respect to water at 4 °C. The goodness of fit is shown in Fig. 11. Using Eqs. (8), (9) and (11), the stress transmission coefficient can now be predicted for particle slugs moving through a pipe with rigid and parallel walls, as long as the properties of the material are measured. This procedure is demonstrated by the following case study.

7. Industrial

case

study

An adhesives company requested assistance to design a pneumatic conveying system for urea. It was required to minimize dust generation and hence, low velocity slug-flow was selected for this application. Firstly, the physical properties of urea were deter- mined. The results are summarized in Table 1. Using Eq. (11), ~bs= 15.97 ° and from Eqs. (8) and (9), A = 0.668.

  • 98 B. Mi, P.W. Wypych / Powder Technology 84 (1995)
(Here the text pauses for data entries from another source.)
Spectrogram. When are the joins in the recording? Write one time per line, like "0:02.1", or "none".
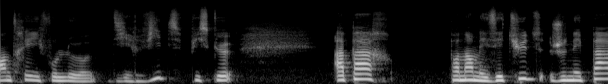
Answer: none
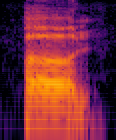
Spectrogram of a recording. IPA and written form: pɜl (pearl)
91-98

d

D

g

mf~

m s

ap

R

Rf

R~

us

Upy, Upz

Greek letters

E

4,

7b

h

hA, hp

tzw

Pb, P~

o"

equivalent volume diameter of particle

%,
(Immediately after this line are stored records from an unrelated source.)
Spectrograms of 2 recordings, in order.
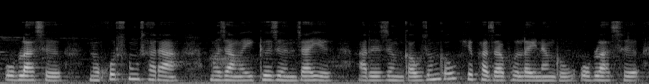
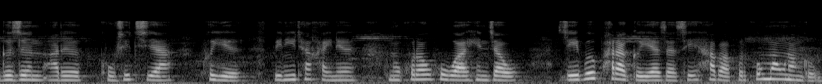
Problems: low volume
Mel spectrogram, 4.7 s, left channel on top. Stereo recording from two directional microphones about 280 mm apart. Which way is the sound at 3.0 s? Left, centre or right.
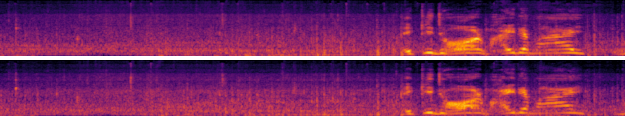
Centre.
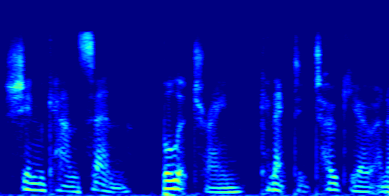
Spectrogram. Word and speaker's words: Shinkansen: The famous Shinkansen, pronounced Shin Canansen, bullet train, connected Tokyo and Osaka.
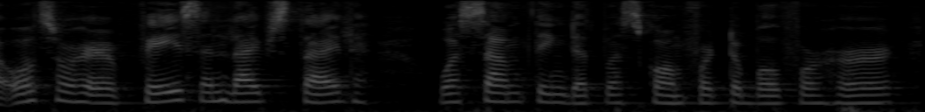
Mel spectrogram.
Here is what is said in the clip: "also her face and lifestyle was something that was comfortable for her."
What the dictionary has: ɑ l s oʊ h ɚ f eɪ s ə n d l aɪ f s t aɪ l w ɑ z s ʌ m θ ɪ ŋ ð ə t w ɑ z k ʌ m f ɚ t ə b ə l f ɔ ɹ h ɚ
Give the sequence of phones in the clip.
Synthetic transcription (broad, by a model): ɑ l s oʊ h ɚ f eɪ s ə n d l aɪ f s t aɪ l w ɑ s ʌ m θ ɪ ŋ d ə t w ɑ s k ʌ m f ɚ t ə b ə l f ɔ ɹ h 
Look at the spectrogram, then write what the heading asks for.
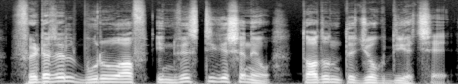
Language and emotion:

trf

normal stress at back face or front face

(m)

of slug (Pa)

internal pipe diameter (m)

 

%

gravity pressure (Pa)
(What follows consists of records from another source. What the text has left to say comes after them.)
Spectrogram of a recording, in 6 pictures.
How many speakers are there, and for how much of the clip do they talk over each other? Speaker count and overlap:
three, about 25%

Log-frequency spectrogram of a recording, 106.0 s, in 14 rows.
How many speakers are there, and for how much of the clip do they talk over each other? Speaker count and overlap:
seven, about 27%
air pressure force (N)

trr

radial stress of a particle slug (Pa)

acceleration due to gravity (ms -2)

%~, (r,~

 

total wall pressure or wall pressure (Pa)

length of a

single slug (m)

(rx, %,

trz

axial stress, horizontal stress or vertical

mass flow rate

of air or solids (kg s-1)

 

stress of a particle element (Pa)

pressure drop across a single slug (Pa)

(rl

major principle stress (Pa)

inner pipe radius (m) wall friction force (N)

 

tr2, (r2', (r2" ~', ~w

minor principle stresses (Pa) shear stress, shear stress at wall (Pa)

resistance force

due

to stationary bed

-rye, %y

shear stresses on particle element (Pa)

(N)

angle defined in Fig. 9 (°)

slug velocity (m s-') particle velocity in y direction or rection (m s -1)

z di-

References

bulk voidage internal friction angle (°) static internal friction angle (°)

wall friction angle (°) bulk specific weight with respect to water

at

4

°C

stress transmission coefficient A in active stress case, passive stress case

wall friction coefficient bulk density, particle density (kg m -3) normal stress (Pa)

[1]

K. Konrad, D. Harrison, R.M. Nedderman and J.F. Davidson,

Proc. 5th Int. London, UK,

Conf. Pneumatic Transport of Solids in Pipes, 16-18 Apr., 1980, BHRA Fluid Engineering,

[2]

Granfieid, UK, p. 225. D. Legel and J. Schwedes, Bulk Solids Handling, 4 (1984) 399.

[3]

B. Mi and P.W. Wypych, Powder Technol., 81 (1994) 125.

[4]

A. Borcz, A. and H.A. Rahim, Powder Handling Process., 1

[5]

(1989) 349. A.W. Hancock and R.M. Nedderman, Trans. Inst. Chem. Eng.,

52 (1974)

170.

[6]

A.W. Jenike

and J.R.

Johanson, J. Structure Div. ASCE,

95

[7]

(1968) 1011. J.K. Waiters, Chem. Eng. Sci., 28 (1973) 13.

[8]

B. Mi, Ph.D. Thesis, University of Wollongong, Australia (1994).

[9]

B. Mi and P.W. Wypych, Powder Handling Process., 5 (1993)

227.